* [Exercise] Since the listing below shows pictures, leave them out and write out exactly the lines from the line with "Take the spectrogram" to the line with "Could you convert", both included, and no others.

* [Information given]
_ _ _ _ _

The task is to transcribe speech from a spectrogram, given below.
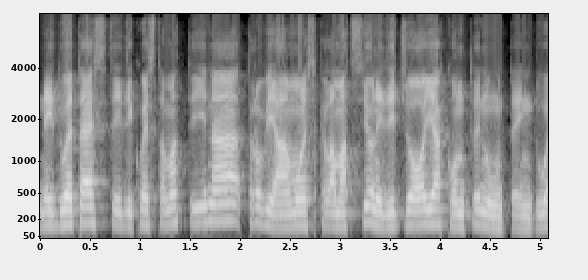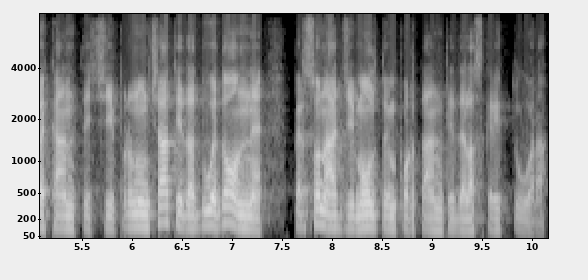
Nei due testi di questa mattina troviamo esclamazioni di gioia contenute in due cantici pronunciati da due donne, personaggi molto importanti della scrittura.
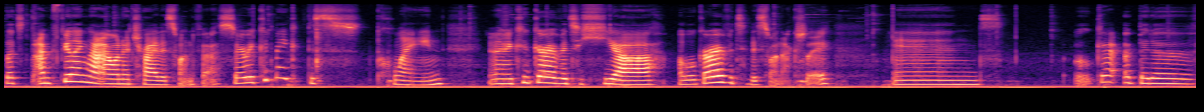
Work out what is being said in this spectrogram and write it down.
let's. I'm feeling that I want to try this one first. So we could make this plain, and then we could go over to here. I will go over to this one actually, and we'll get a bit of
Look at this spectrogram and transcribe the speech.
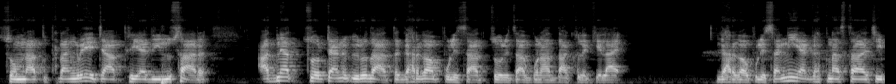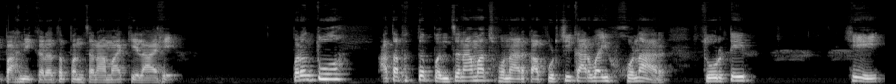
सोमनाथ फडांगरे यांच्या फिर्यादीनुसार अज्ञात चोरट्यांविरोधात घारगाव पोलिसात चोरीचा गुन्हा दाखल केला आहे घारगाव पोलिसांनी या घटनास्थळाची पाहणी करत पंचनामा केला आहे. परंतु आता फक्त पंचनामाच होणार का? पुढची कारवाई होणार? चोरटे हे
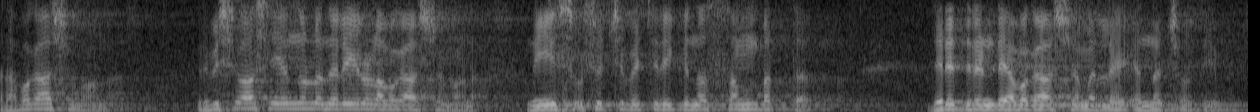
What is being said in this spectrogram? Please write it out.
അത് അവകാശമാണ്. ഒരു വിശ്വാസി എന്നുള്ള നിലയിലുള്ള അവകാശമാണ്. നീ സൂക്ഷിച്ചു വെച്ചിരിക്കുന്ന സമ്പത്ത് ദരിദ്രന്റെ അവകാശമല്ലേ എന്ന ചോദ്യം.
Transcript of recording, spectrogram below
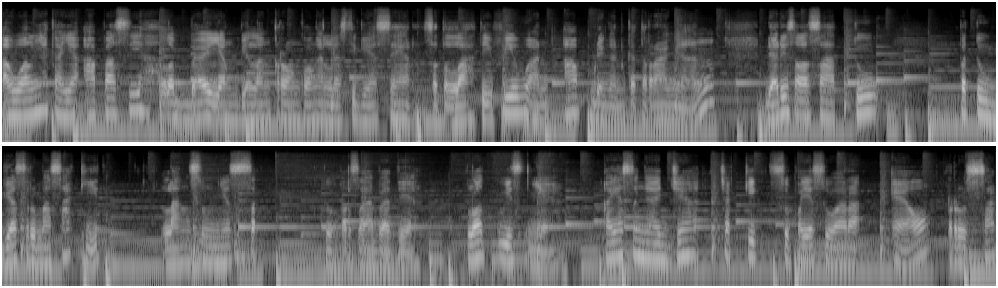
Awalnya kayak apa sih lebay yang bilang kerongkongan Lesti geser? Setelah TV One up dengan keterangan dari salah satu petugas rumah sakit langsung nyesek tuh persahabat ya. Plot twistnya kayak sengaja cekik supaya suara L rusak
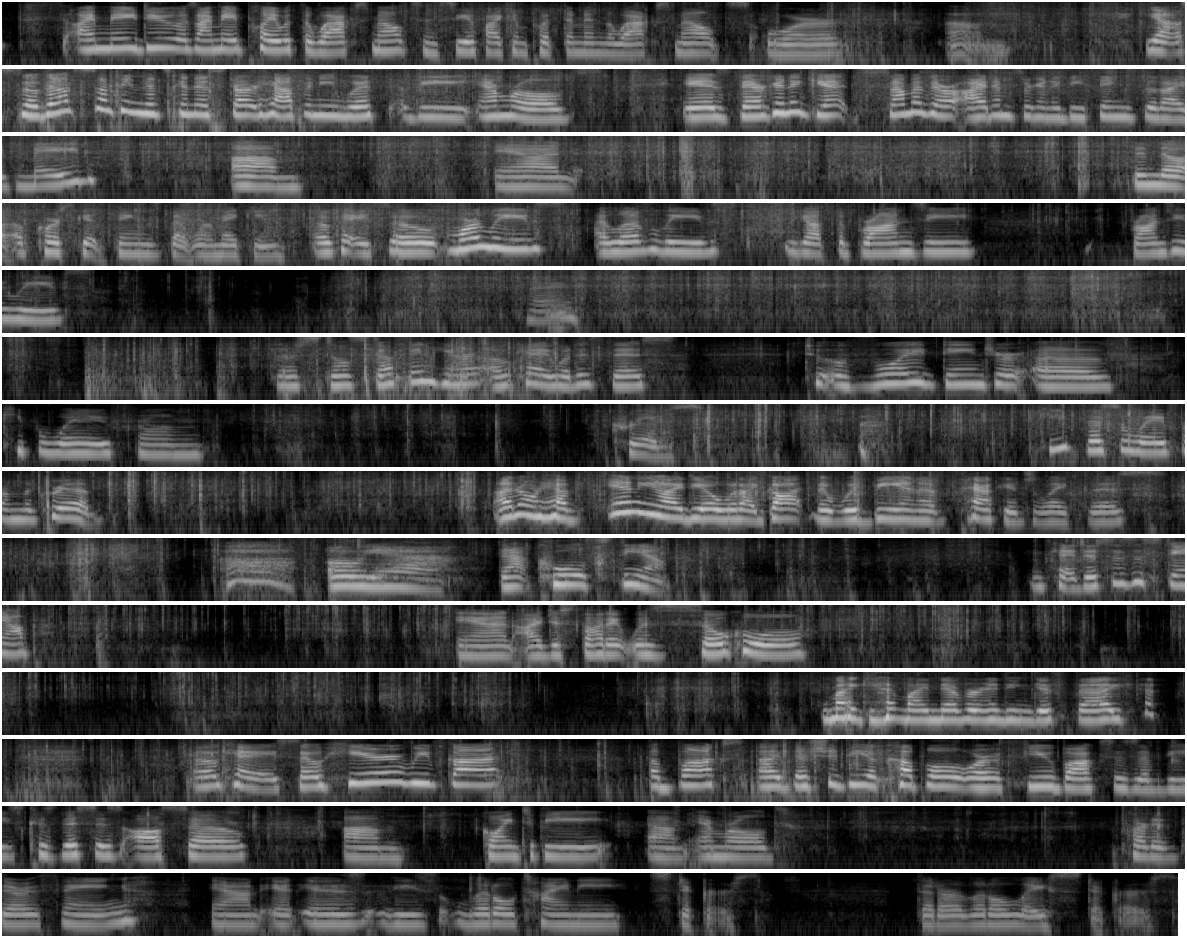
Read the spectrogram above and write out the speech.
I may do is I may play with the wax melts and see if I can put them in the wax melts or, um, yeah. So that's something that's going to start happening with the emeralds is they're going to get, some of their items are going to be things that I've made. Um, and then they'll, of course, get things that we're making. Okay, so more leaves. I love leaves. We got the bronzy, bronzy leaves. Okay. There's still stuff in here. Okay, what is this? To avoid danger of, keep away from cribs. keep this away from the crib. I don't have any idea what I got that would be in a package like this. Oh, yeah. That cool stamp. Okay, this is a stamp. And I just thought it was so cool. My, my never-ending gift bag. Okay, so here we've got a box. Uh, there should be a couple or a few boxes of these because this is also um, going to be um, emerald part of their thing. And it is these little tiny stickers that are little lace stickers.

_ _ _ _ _

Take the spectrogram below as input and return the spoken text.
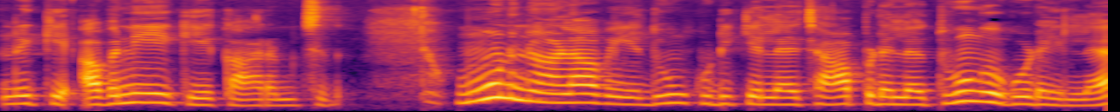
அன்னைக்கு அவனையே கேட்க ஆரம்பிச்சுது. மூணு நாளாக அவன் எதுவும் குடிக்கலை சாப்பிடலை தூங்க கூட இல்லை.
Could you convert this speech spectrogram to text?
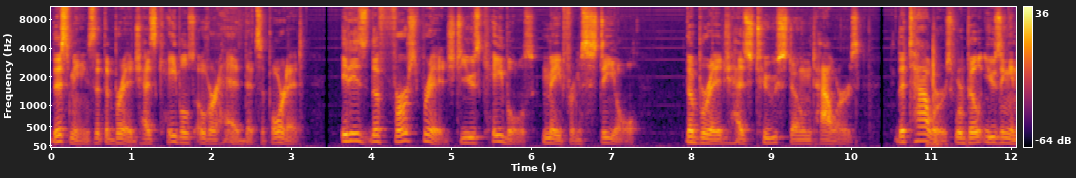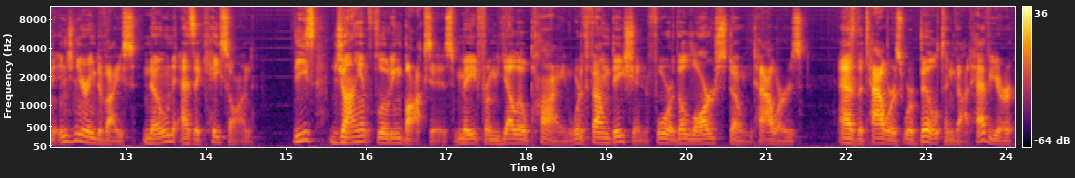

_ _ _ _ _

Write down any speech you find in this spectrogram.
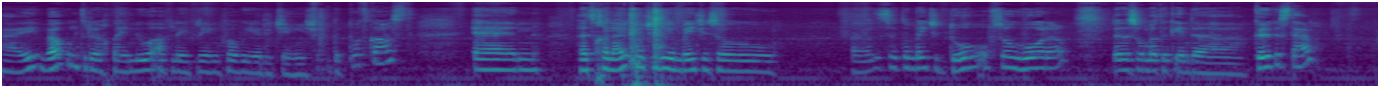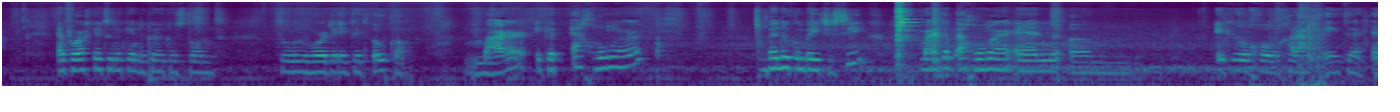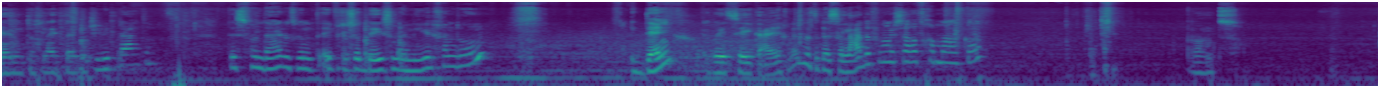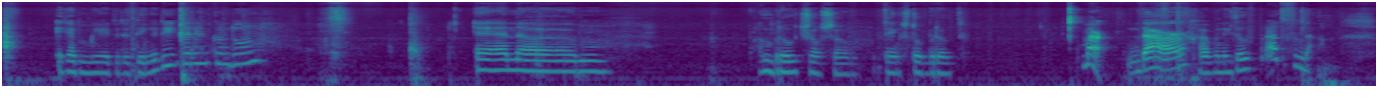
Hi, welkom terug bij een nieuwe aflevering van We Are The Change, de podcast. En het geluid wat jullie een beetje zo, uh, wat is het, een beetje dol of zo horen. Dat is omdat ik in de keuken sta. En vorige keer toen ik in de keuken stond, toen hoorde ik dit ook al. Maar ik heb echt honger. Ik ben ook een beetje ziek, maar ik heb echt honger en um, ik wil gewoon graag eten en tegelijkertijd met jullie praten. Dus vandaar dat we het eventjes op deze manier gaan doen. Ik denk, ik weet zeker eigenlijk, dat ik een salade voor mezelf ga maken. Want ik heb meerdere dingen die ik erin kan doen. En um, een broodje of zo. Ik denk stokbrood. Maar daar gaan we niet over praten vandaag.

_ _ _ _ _

* [Written answer]
Take the spectrogram below as input and return the spoken text.
அன்னைக்கு அவனையே கேட்க ஆரம்பிச்சுது. மூணு நாளாக அவன் எதுவும் குடிக்கலை சாப்பிடலை தூங்க கூட இல்லை.
Could you convert this speech spectrogram to text?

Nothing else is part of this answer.